## Exercise directions
Wherever a line below holds the word "transcript", copy that line.

## Stored records
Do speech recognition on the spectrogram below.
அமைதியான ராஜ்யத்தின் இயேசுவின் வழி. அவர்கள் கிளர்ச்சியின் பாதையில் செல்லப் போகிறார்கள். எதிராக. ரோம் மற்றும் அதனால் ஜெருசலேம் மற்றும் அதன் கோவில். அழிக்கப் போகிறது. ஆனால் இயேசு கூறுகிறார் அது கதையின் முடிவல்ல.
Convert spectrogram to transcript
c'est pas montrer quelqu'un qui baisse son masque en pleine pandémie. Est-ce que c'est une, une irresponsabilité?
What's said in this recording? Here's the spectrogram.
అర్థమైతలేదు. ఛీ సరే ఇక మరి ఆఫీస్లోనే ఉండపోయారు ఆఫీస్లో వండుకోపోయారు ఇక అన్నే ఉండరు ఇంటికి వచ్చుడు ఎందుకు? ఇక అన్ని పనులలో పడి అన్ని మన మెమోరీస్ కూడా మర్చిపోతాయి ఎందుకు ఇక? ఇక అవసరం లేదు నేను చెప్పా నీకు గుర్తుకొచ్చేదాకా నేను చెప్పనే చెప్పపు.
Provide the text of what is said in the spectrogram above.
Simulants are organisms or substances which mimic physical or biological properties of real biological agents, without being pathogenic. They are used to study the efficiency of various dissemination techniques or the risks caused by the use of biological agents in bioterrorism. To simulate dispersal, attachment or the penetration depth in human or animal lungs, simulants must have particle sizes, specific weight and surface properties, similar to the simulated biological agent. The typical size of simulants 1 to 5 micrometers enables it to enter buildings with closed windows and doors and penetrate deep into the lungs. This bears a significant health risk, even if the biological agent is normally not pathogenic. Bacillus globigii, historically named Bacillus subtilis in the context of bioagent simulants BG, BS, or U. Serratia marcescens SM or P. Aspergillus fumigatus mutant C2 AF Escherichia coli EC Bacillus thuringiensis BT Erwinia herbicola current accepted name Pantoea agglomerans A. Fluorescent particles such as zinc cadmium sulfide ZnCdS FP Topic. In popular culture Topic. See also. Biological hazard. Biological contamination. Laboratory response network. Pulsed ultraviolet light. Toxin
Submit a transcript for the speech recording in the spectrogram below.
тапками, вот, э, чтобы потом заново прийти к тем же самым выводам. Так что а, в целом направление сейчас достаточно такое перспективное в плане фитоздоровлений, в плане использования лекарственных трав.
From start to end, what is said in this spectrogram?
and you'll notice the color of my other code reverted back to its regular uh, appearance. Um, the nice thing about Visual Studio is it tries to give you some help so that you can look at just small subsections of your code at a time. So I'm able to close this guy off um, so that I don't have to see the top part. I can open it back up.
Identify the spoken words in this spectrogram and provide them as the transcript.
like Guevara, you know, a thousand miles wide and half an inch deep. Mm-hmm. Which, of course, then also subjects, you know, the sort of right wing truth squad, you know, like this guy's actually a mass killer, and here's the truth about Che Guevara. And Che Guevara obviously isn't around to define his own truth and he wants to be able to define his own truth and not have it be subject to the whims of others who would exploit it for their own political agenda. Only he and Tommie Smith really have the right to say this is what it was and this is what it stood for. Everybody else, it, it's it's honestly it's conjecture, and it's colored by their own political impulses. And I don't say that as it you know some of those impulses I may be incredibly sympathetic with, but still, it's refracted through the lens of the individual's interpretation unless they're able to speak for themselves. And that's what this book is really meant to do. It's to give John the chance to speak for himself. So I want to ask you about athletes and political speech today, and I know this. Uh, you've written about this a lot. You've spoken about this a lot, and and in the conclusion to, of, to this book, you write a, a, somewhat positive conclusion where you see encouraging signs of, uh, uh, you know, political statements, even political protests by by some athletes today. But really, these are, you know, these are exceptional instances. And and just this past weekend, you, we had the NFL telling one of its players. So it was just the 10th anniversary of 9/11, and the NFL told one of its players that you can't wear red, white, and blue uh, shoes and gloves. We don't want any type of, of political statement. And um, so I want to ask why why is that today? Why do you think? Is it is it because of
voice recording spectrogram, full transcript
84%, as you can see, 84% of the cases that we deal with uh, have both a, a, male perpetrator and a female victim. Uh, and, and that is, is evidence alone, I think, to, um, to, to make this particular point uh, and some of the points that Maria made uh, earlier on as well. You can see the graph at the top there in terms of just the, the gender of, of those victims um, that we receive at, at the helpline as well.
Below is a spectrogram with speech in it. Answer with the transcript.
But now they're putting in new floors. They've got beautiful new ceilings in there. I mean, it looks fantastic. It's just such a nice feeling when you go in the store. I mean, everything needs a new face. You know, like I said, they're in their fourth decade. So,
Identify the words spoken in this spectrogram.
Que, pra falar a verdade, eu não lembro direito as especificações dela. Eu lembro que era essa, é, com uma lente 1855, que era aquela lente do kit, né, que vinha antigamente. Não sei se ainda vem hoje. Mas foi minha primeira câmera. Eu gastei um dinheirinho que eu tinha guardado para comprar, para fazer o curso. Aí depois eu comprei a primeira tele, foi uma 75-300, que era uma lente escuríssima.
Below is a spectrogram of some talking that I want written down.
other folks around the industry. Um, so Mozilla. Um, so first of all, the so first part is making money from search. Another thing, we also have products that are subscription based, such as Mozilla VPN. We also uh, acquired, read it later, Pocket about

## Response box
Convert spectrogram to transcript
Submit a transcript for the speech recording in the spectrogram below.
Identify the spoken words in this spectrogram and provide them as the transcript.
voice recording spectrogram, full transcript
Below is a spectrogram with speech in it. Answer with the transcript.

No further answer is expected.